Hamilton Can Become A Better Music City
By Getting Out Of Its Own Way
On an early November evening, members of Hamilton’s arts and business community met at the Lincoln Alexander Theatre to discuss Hamilton’s ambitions to be a better “music city”.
The fourth annual Ambitious City symposium was hosted by the Hamilton Chamber of Commerce to discuss the city’s strategies and ideas for moving forward on a particular theme gleaned from strategies identified by the city as being important to Hamilton’s progress. The evening began with a performance by Tom and Thomson Wilson, a spare, haunting collection of melodies that dug into Hamilton’s history as a folk-rock haven.
The performance was followed by a keynote speech by Graham Henderson, head of Music Canada and the Chair of the Ontario Chamber, who addressed the ways in which Hamilton’s goals to be a Music City have aligned with the trends in other municipalities, as well as the Music City Toolkit, a roadmap and guide for city chambers of commerce to help them harness the power of music as a source of economic development.
According to Mr. Henderson, Hamilton’s doing pretty well for itself.
Of the five roles that a chamber can take to build a music city, Hamilton’s taken on all of them in some way since music was identified as a key strategy for Hamilton’s economic development in 2014. From the creation of the Music and Film Office to incorporating music into Chamber events themselves, Hamilton’s business community has created opportunities to build that identity out.
Mr. Henderson’s speech was followed by a panel discussion of Hamilton music industry professionals moderated by music historian and legendary DJ Alan Cross. The panel included musician Terra Lightfoot, Amy Terrill, Executive Vice President of Music Canada; Madeline Wilson, Founder of Front Room Entertainment; Lara Farcasan, Networking and Outreach Manager of Music Canada Live; and Scott Warren, General Manager of Core Entertainment.
The discussion ranged from Hamilton’s identity to venue spaces, music education, tourism and public transit, which was identified as an important factor that draws musicians to live and work in a particular city.
Mr. Henderson was quick to point out that there’s a difference between a “musician-friendly” and a “music-friendly” city.
Affordable housing and transportation attracts more musicians to a city and as prices go up in Toronto, more and more musicians are looking for alternatives. Hamilton’s proximity and own culture and identity is becoming increasingly more attractive.

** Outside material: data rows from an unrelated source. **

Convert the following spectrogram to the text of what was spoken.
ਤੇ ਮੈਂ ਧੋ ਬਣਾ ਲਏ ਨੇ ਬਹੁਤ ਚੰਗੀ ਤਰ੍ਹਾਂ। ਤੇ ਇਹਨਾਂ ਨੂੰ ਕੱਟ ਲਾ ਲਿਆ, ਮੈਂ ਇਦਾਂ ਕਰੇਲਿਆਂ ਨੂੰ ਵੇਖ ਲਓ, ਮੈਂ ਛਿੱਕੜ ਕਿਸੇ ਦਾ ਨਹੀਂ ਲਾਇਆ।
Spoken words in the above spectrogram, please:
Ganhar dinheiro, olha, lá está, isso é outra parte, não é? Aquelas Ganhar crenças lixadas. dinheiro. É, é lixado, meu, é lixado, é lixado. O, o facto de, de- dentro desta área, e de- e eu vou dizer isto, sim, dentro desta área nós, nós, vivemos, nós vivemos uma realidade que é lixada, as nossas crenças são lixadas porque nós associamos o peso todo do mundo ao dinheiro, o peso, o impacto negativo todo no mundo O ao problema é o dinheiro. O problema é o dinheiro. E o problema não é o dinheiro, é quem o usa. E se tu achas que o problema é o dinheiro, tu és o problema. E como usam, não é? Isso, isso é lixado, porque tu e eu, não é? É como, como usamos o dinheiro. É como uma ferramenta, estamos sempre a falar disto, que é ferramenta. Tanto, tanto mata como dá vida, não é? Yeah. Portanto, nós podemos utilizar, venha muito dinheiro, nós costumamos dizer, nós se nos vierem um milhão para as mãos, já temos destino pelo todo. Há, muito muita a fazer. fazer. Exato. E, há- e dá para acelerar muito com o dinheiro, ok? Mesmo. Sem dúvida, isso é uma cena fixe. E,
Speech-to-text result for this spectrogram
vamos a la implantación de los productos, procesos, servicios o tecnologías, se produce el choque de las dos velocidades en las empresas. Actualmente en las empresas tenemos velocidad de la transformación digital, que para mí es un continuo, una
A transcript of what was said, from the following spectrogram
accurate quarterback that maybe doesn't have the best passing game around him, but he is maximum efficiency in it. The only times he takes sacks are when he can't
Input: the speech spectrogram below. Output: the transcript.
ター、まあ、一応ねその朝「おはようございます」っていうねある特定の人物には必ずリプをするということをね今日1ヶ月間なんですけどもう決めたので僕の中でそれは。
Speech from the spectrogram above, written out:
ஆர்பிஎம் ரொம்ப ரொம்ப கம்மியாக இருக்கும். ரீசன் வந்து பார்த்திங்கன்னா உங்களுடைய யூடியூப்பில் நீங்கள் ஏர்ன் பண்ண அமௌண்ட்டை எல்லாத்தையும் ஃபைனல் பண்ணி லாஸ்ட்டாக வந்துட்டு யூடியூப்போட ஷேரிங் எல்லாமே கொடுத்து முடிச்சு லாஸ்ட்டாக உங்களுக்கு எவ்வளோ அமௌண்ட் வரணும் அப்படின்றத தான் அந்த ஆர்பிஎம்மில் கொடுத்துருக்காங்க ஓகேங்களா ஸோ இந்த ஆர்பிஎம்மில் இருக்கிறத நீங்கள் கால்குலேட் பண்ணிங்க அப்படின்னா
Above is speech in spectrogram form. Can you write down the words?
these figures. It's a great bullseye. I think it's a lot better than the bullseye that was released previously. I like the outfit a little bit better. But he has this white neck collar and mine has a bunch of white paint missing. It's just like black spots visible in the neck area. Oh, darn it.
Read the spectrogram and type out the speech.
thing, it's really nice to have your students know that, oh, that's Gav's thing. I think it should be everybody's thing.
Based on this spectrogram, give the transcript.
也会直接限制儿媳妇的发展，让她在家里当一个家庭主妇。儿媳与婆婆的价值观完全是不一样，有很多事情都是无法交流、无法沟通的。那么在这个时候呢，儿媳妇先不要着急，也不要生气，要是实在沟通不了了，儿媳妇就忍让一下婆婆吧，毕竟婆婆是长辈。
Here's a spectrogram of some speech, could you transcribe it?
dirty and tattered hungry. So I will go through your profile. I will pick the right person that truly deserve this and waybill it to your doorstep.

Hamilton can become a better music city by “getting out of its own way”, according to Madeline Wilson. This includes inviting more music into the city, working together to make sure that a venue crisis like the one currently plaguing Vancouver, wherein musicians are not finding good, small to medium-sized venues to perform in, doesn’t hit Hamilton, and, more broadly, we build a city that can support music and musicians themselves with affordable housing and good local transportation. The LRT will be a huge boost in that direction.
Earlier in the week, at another Chamber event, Chamber of Commerce President and CEO Keenan Loomis lamented the fact that Hamilton does not have “a champion” in city council yet who can help Hamilton become a better music city. This is a platform opportunity for anyone running in the 2018 city council election.
Given that Hamilton’s identity has shifted from manufacturing to culture, a city council that supports building Hamilton’s cultural identity and recognizes its power for economic development would truly make Hamilton an ambitious music city.